Do not accommodate your dog's improvisations; you are the leader, not the dog. Whenever your dog attempts to lead, accentuate his "mistake" by doing the opposite. Stretch the psychic bungee cord: if your dog forges ahead, slow down or smartly turn about; if your dog lags behind, speed up; if your dog goes right, turn left; and if your dog goes left, turn right. Practice in large areas, such as in your backyard, friends' yards, tennis courts, dog parks, and safe off-leash areas. Feed your dog his dinner kibble, piece by piece as you walk. Once your dog is following closer, time yourself while practicing following-courses at home, going around furniture, from room to room, and from the house to yard.

Sits, Downs, and Stays

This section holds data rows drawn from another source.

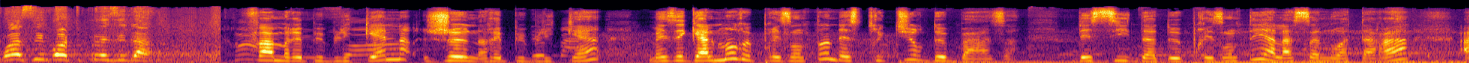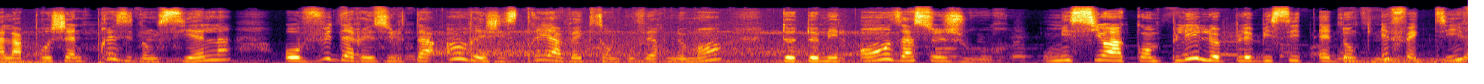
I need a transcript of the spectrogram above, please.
voici votre président. Femmes républicaines, jeunes républicains, mais également représentants des structures de base, décident de présenter Alassane Ouattara à la prochaine présidentielle au vu des résultats enregistrés avec son gouvernement de 2011 à ce jour. Mission accomplie, le plébiscite est donc effectif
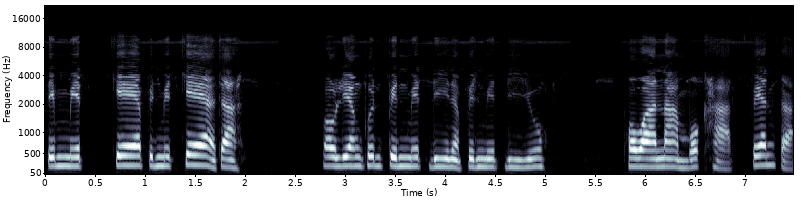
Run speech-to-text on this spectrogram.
เต็มเม็ดแก่เป็นเม็ดแก่จ้ะเว้าเลี้ยงเพิ่นเป็นเม็ดดีน่ะเป็นเม็ดดีอยู่เพราะว่าน้ำบ่ขาดแฟนกะ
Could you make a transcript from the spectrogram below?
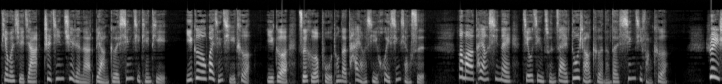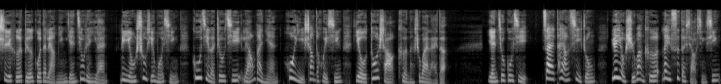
天文学家至今确认了两个星际天体，一个外形奇特，一个则和普通的太阳系彗星相似。那么，太阳系内究竟存在多少可能的星际访客？瑞士和德国的两名研究人员。利用数学模型估计了周期两百年或以上的彗星有多少可能是外来的。研究估计，在太阳系中约有十万颗类似的小行星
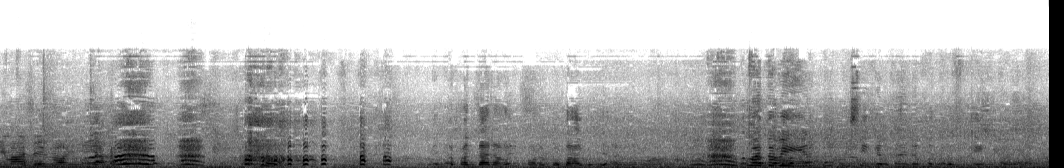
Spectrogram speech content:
Imagine mo, iiyak. Napandaan ako, yung parang babago yan. What do we? Single ka na, pag off-game ka, wala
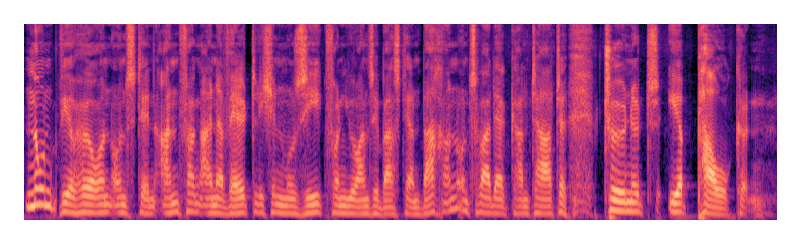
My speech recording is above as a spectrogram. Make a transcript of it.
Nun, wir hören uns den Anfang einer weltlichen Musik von Johann Sebastian Bach an, und zwar der Kantate Tönet ihr Pauken.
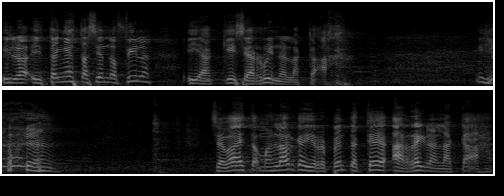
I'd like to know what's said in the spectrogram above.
Y, y está en esta haciendo fila. Y aquí se arruina la caja. Y se va esta más larga y de repente aquí arreglan la caja.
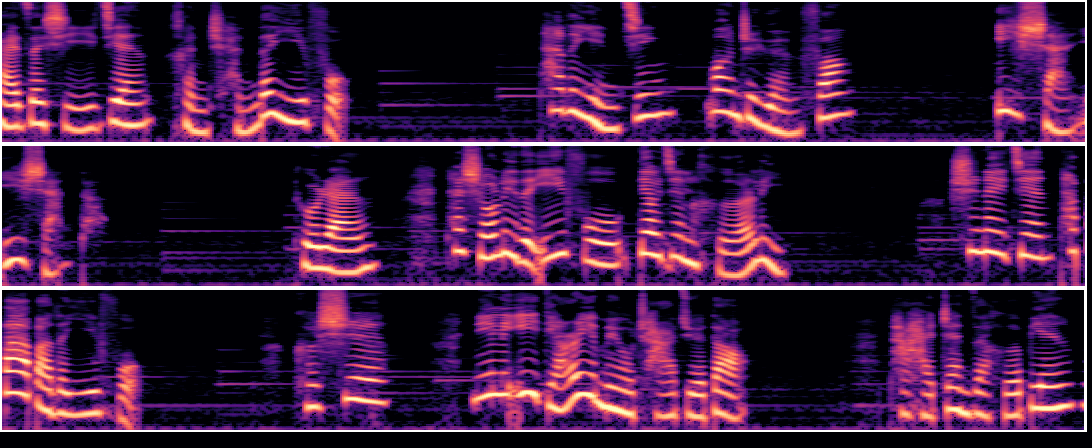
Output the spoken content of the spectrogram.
还在洗一件很沉的衣服。他的眼睛望着远方。一闪一闪的。突然，他手里的衣服掉进了河里，是那件他爸爸的衣服。可是，尼里一点儿也没有察觉到，他还站在河边，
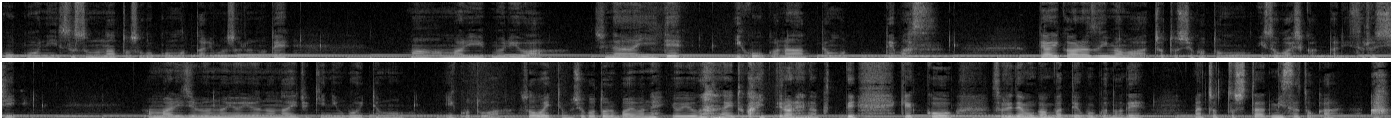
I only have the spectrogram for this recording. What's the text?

Enticing your dog to follow off-leash takes a lot of concentration and it is easy to let your dog drift. Consequently, instruct your dog to sit or lie down and then stay every ten yards or so. Frequent sits, downs, and stays teach your dog to calm down and focus. They also give you the opportunity to catch your breath, relax your brain, and to objectively assess your dog's level of attention. Sitting is absolute: either your dog is sitting or not. Only have the dog sit or lie down for a couple of seconds (just to check that he is paying attention) and then walk on again. Occasionally ask your dog to lie down for a minute or so to watch the world go by. You will find that the more down stays that you integrate into the walk, the closer, calmer, and more controlled your dog will be when following you.

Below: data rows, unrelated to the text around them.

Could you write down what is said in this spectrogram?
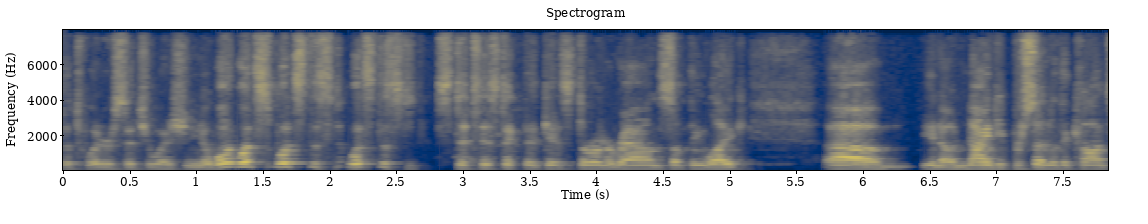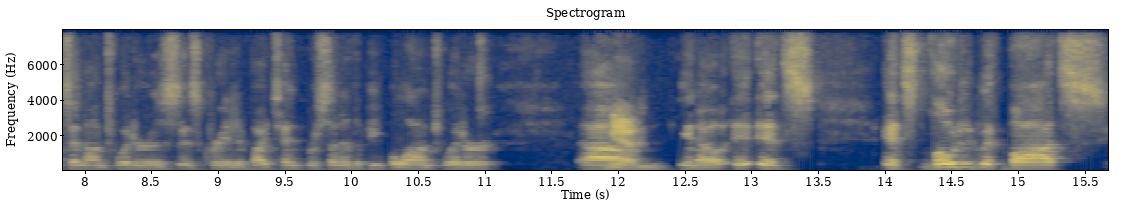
the Twitter situation, you know, what, what's what's the what's the statistic that gets thrown around? Something like, um, you know, ninety percent of the content on Twitter is is created by ten percent of the people on Twitter. Um, Yeah. You know, it, it's it's loaded with bots.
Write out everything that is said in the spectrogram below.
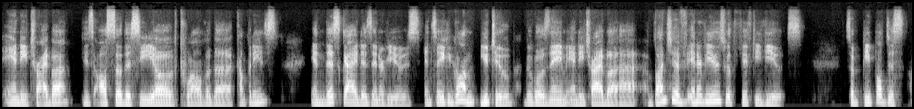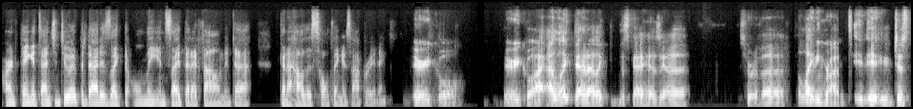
Andy Tryba. He's also the CEO of 12 of the companies. And this guy does interviews. And so you can go on YouTube, Google his name, Andy Tryba, uh, a bunch of interviews with 50 views. So people just aren't paying attention to it, but that is like the only insight that I found into kind of how this whole thing is operating. Very cool. Very cool. I, I like that. I like this guy has a sort of a, a lightning rod. It, it, just,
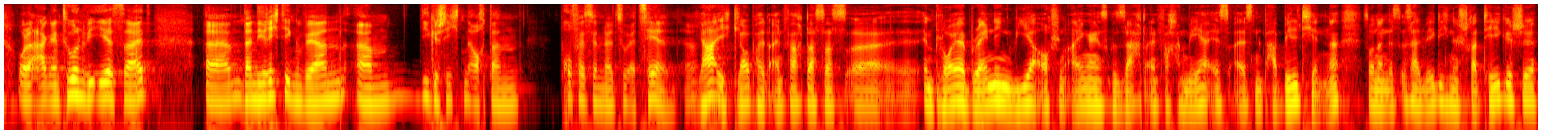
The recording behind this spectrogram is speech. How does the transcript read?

Teach Your Dog to Heel Off-Leash & On-Leash

Instruct your dog to sit, and then lure him to sit using a food or toy lure in your right hand. Transfer the lure to your left hand, say "Heel," waggle the lure in front of your dog's nose, and quickly walk forwards for a few steps. Then say "Sit," transfer the lure to your right hand to lure your dog to sit, and maybe offer the kibble as a reward if your dog sits quickly and stylishly. Repeat this sequence over and over. Practice indoors and in your yard, where there are fewer distractions, before practicing in the dog park and off-leash walking areas. Then just attach the dog's leash and you will find he heels nicely on-leash.

Walking On-Leash

Teach your dog not to pull while you are both standing still. Hold the leash firmly with both hands and refuse to budge until your dog slackens the leash. Not a single step! It doesn't matter how long it takes. Just hold on tight and ignore every leash-lunge. Eventually your dog will stop pulling and sit. As soon as he sits, say "Good dog," offer a food treat, and then take just one large step forward and stand still again. Hold on tight; your dog will likely explode to the end of the leash, thereby illustrating the reinforcing nature of allowing your dog to pull for just a single step. Wait for your dog to stop pulling again (it will not take as long this time). Repeat this sequence until your dog walks calmly forward (because he knows you are only going one step) and sits quickly when you stop and stand still. Your dog quickly learns he has the power to make you stop and to make you go. If he tightens the leash, you stop. But if he slackens the leash and sits, you take a step. After a series of single steps and standstills without pulling, try taking two steps at a time. Then go for three steps, then five, eight, twelve, and so on. Now you will find your dog will walk attentively on a loose leash and sit automatically whenever you stop. And the only words you have said are "Good dog." Alternate heeling and walking on-leash. For most of the walk, let your dog range and sniff on a loose leash, but every 25 yards or so, have your dog sit, heel, and sit, and then walk on again. Always sit-heel-sit your dog when crossing a street: sit before crossing, heeling across, and then sitting on the other side of the street.

To learn more, read the Open Paw Four-Level Training Manual and Doctor Dunbar's Good Little Dog Book and watch the Training The Companion Dog DVD series.

Training:  Pulling on Leash